Accessibility links

Breaking News

British National Charged in Kenya with Trafficking Cocaine

A British national Jack Alexander Wolf Marrian appears at Kibera Law Court in Nairobi, Kenya on August 4, 2016.

Kenyan police charged a British national Thursday with trafficking nearly 100 kilograms (220 pounds) of cocaine that was impounded last week at the country's main seaport.

Jack Alexander Wolf Marrian denied the charge in court. The prosecution opposed bail, saying he is a flight risk. The court will rule on the bail application Monday.

The drugs were seized last week by Kenyan police and U.S. Drug Enforcement Agency officials in containers from Brazil supposedly carrying sugar destined for Uganda.

A second suspect, who police have said is Kenyan, was expected to be charged later Thursday. It was not clear what happened to a third suspect, also Kenyan, who police had questioned earlier.

The seizure was a rare one in Kenya, which the U.N. and the U.S. say has become a cocaine distribution hub in recent years.
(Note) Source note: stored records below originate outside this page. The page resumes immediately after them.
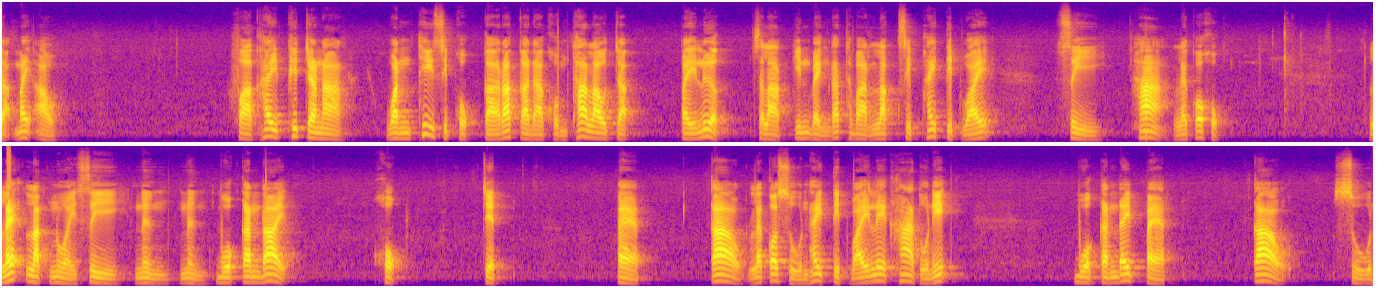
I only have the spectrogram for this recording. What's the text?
จะไม่เอา ฝากให้พิจารณาวันที่ 16 กรกฎาคม ถ้าเราจะไปเลือกสลากกินแบ่งรัฐบาลหลัก 10 ให้ติดไว้ 4 5 และก็ 6 และหลักหน่วย 4 1 1 บวกกันได้ 6 8 9 แล้วก็ 0 ให้ติดไว้เลข 5 ตัวนี้ บวกกันได้ 8 9 0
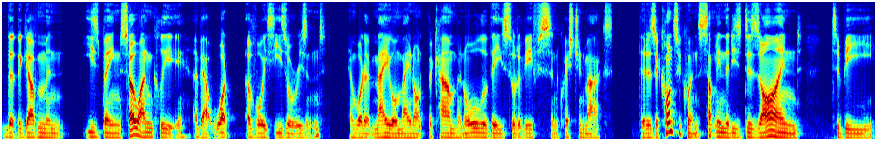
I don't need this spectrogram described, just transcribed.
that the government is being so unclear about what a voice is or isn't and what it may or may not become, and all of these sort of ifs and question marks, that as a consequence, something that is designed to be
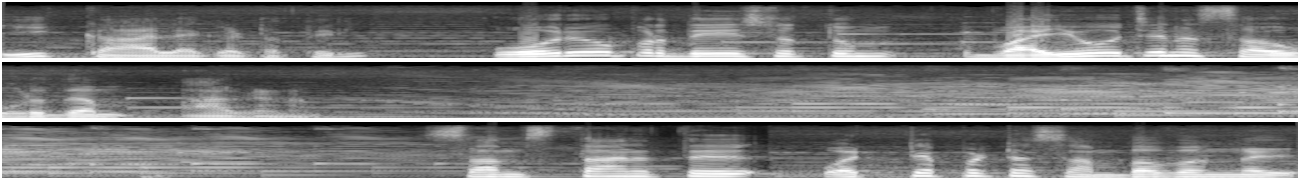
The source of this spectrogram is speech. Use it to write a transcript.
ഈ കാലഘട്ടത്തിൽ ഓരോ പ്രദേശത്തും വയോജന സൗഹൃദം ആകണം. സംസ്ഥാനത്ത് ഒറ്റപ്പെട്ട സംഭവങ്ങൾ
Traffickers from South America are said to take advantage of Nairobi's extensive air links to Europe and Asia.

Traffickers also exploit Kenya's long Indian Ocean coastline and lack of adequate security controls at the port of Mombasa, the State Department's 2016 drug control strategy report says.
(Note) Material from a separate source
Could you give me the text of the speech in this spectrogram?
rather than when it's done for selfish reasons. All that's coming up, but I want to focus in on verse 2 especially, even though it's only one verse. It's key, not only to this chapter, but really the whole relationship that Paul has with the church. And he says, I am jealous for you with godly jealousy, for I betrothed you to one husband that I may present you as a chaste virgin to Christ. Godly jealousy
Stemming this flow of drugs is a challenge for Kenyan authorities, the report says, citing "corruption within the Kenyan government and business community ... High-level prosecutions or large seizures remain infrequent.''

For more than a decade, Kenya's police have been named annually by the local chapter of the global anti-corruption watchdog Transparency International as the most corrupt institution in the country.